Finally – A Pintail
7:05 a.m. A lone pintail flies by about 30 feet above our heads. My buddy throws up his shotgun, and shooting instinctively, tracks the bird without sighting down the barrel, and jerks the trigger. A big bull sprig splashes water within 3 feet of the blind! Now, buddy, that’s shooting!
A few minutes later, a flight of 6 mallards approach our set up from the west and appear to like what they see. With wings set, they make their final approach and I lock in on a big green head bringing up the rear. The instance my shotguns swing catches up with crossing bird, the sun blocks my vision. Instinctively, I continue with my shotgun swing and when I ‘feel’ I have the lead right, pull the trigger. A big green head comes tumbling from the sky and makes a big splash among our decoys. Moments such as these are the primary reasons that I leave a warm home for the often cold, damp duck blind, during a period of day when most are still sleeping.
‘Non-Typical’ Duck Hunts
On other more ‘non-typical’ duck hunts I never fire a shot. But when the boat is loaded and I climb back into the truck, I’m still glad I got up early and was there on the water to experience the sights and sounds of the world coming to life. I’m always rewarded with the sight of a beaver or nutria swimming near my blind, or of a flight of noisy crows quarreling in a tree along the shore.
No, duck hunting might not be for everybody. But personally, I am happy that I have learned to love the sound of whistling wings; wings that propelled the migrating duck from who knows where. I never shoot a duck that I don’t take the time to admire the plumage and wonder where the duck has been, and what sights it has seen on that long trip that ended above my decoy spread.

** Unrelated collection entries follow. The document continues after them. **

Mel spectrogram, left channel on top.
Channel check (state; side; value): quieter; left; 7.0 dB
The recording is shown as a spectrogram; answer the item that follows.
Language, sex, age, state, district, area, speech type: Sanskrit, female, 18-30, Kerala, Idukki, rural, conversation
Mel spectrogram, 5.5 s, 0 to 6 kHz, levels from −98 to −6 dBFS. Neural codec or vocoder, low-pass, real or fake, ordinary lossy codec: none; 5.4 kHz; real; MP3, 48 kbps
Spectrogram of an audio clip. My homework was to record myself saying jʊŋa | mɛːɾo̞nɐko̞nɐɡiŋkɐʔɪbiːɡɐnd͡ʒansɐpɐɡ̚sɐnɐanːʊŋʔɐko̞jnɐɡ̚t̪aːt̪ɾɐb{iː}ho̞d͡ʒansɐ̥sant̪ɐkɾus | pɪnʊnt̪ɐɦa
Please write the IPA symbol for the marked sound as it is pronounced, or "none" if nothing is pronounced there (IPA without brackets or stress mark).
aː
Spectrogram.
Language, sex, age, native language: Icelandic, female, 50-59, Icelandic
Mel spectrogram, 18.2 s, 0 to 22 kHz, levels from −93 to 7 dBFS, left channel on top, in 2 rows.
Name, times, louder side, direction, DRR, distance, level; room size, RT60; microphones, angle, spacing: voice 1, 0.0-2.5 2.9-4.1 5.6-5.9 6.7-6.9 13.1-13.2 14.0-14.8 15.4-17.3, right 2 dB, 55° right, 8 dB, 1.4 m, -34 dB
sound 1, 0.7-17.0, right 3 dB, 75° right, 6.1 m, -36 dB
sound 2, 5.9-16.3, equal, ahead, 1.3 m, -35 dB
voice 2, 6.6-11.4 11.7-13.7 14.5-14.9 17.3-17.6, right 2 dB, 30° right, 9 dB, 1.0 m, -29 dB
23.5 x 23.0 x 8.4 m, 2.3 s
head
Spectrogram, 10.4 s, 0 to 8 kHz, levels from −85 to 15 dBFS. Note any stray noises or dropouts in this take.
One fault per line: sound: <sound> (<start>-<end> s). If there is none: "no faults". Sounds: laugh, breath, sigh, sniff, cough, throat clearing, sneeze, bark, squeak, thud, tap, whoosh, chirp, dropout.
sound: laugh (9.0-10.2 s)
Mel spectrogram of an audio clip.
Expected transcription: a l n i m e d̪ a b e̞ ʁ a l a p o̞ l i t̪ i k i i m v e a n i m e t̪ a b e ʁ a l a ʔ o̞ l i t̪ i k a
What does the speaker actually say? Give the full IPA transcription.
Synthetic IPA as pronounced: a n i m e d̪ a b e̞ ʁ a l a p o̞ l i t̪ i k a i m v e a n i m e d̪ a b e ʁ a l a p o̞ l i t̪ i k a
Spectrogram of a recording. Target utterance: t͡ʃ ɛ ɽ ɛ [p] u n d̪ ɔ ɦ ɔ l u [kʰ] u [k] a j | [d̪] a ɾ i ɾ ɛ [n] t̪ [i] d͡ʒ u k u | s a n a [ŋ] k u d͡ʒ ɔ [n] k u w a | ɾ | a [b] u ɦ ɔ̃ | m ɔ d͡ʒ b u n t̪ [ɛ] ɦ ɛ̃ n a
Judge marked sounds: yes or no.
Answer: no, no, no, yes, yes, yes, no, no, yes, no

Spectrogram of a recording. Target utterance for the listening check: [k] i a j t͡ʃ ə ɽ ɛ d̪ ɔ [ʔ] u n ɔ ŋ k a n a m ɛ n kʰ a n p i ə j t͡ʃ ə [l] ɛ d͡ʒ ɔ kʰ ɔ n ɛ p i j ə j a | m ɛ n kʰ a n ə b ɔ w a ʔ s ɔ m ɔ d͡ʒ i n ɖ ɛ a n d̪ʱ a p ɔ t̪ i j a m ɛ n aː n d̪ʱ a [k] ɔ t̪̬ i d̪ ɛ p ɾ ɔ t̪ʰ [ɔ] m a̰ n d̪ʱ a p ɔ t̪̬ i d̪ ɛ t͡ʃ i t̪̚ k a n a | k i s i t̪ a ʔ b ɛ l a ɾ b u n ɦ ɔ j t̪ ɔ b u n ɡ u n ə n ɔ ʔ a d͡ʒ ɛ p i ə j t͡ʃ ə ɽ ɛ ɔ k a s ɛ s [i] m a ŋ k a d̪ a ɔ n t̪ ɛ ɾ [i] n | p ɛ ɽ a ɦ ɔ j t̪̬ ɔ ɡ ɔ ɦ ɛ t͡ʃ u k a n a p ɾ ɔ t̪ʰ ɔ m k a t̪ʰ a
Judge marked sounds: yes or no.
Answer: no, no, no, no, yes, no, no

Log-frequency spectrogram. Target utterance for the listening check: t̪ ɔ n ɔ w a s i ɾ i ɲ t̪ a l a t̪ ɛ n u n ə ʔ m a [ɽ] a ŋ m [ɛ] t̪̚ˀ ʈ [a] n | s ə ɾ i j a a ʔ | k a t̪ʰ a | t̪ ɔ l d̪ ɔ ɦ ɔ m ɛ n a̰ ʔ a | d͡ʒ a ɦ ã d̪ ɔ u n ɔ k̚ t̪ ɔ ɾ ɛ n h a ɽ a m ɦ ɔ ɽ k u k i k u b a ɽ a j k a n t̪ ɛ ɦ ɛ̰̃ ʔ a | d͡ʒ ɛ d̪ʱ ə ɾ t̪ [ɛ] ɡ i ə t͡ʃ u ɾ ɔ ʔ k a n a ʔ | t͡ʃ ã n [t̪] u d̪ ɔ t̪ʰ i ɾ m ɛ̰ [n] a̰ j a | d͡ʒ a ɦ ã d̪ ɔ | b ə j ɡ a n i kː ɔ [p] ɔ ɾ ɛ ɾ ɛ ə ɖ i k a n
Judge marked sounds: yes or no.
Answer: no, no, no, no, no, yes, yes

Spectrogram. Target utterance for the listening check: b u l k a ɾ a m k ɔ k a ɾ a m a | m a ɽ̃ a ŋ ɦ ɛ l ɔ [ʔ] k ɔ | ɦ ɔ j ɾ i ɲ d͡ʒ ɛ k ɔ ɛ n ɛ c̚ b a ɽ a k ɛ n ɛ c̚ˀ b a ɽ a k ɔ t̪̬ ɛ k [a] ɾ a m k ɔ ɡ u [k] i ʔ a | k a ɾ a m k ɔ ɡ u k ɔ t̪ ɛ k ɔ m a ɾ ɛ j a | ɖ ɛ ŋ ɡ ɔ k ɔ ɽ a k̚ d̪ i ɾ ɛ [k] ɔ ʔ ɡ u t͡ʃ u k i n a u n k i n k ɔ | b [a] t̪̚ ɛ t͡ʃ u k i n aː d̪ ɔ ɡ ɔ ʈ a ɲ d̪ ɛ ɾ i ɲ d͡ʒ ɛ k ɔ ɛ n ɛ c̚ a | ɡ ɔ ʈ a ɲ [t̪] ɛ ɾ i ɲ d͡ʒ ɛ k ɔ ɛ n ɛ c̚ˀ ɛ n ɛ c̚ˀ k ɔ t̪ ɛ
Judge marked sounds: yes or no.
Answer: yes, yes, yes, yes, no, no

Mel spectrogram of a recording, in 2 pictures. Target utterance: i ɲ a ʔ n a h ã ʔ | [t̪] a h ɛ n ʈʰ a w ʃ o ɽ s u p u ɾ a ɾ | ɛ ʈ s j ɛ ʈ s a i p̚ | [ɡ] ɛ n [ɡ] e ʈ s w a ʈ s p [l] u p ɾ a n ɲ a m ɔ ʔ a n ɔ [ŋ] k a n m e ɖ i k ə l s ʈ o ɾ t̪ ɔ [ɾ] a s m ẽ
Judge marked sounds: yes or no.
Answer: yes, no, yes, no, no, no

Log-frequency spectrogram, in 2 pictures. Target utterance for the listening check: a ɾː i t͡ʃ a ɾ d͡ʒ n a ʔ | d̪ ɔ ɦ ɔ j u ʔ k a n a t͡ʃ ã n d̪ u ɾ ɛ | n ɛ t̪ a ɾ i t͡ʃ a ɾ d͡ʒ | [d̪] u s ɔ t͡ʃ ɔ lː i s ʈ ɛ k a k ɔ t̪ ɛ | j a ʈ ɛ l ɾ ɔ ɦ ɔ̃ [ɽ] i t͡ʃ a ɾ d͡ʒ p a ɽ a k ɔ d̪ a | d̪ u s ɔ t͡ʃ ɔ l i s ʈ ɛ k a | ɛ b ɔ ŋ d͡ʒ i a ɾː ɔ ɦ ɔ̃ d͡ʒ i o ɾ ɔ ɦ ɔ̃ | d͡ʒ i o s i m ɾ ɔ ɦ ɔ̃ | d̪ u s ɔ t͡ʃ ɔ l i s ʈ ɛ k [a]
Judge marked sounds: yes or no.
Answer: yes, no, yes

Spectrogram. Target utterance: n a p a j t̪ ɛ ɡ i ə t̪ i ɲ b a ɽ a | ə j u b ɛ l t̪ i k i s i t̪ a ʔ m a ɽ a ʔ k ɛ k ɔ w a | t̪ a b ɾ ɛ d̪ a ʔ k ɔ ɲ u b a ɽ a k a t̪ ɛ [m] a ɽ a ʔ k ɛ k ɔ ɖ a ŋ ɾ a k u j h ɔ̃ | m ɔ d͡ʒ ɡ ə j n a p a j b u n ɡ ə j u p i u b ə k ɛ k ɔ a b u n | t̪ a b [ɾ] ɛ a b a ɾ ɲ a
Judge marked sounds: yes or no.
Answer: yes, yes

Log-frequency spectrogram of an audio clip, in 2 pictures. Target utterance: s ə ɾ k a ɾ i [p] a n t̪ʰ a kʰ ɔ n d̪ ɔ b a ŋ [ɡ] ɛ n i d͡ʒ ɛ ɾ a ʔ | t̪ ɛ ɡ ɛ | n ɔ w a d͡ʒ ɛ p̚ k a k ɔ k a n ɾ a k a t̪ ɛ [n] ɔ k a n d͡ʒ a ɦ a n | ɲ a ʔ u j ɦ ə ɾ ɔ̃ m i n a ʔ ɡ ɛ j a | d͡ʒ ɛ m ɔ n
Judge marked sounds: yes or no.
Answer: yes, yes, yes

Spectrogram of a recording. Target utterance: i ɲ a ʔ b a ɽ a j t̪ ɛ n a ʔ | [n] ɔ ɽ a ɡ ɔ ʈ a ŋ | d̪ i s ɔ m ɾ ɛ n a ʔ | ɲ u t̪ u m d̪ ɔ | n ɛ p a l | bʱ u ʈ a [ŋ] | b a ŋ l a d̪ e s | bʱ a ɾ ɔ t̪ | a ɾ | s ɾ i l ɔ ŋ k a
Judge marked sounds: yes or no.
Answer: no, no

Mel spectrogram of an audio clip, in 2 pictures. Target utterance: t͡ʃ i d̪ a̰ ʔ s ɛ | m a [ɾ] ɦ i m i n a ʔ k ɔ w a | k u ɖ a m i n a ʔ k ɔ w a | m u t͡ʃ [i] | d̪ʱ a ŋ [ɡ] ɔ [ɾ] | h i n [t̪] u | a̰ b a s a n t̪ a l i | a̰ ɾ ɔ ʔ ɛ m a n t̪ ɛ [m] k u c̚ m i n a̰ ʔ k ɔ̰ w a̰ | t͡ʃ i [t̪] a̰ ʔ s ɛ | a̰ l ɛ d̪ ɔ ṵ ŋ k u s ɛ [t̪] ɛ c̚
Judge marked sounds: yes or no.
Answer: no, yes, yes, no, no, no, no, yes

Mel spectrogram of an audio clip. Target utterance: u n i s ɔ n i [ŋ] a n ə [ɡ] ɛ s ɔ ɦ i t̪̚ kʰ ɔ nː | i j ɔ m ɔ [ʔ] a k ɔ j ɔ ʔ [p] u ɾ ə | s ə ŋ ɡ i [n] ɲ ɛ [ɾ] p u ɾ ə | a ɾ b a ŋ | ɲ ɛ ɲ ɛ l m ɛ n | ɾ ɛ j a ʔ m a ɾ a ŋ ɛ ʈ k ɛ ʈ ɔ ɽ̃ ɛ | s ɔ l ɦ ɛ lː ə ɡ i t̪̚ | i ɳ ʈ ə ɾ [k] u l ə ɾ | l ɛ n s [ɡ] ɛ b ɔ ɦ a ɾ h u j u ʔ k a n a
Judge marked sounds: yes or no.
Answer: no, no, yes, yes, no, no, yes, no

If you’ve never hunted ducks, hopefully this little account will give you a rough idea of what the sport is all about. But, to be truthful, I can fully understand why so many think we duck hunters are ‘nuts’! One morning in a well positioned duck blind, when the birds are working the decoys, is often all it takes to make a lifelong duck hunter. Try it, my might just discover that duck hunting is for you! But, a word of caution: It’s a pretty good chance that YOU will become that sleepy head at the dinner party; 4:30 am. is mighty early to get out of bed!
Listen to Outdoors with Luke Clayton at www.catfishradio.org. Email Luke via the web site. Order Luke’s book, “Kill to Grill, the Ultimate guide to hunting and cooking wild hogs”, available via the web site.
OUTDOOR TIP OF THE WEEK:
Hunting late season ducks is often very different than pursuing the birds early in the season. By the first of the New Year, ducks have seen it all and often spook at anything that looks out of the ordinary. Make sure and keep the frost off decoys setting the water by splashing some water on them; the frosty backs of decoys will often spook decoying ducks. Consider using motorized decoys less during late season, especially if you see ducks flaring when they get close to your blind. Keep faces covered with face masks and on calm days when wind doesn’t create movement in your decoys, consider using a pull string on a few of your decoys to create ripples on the water. LC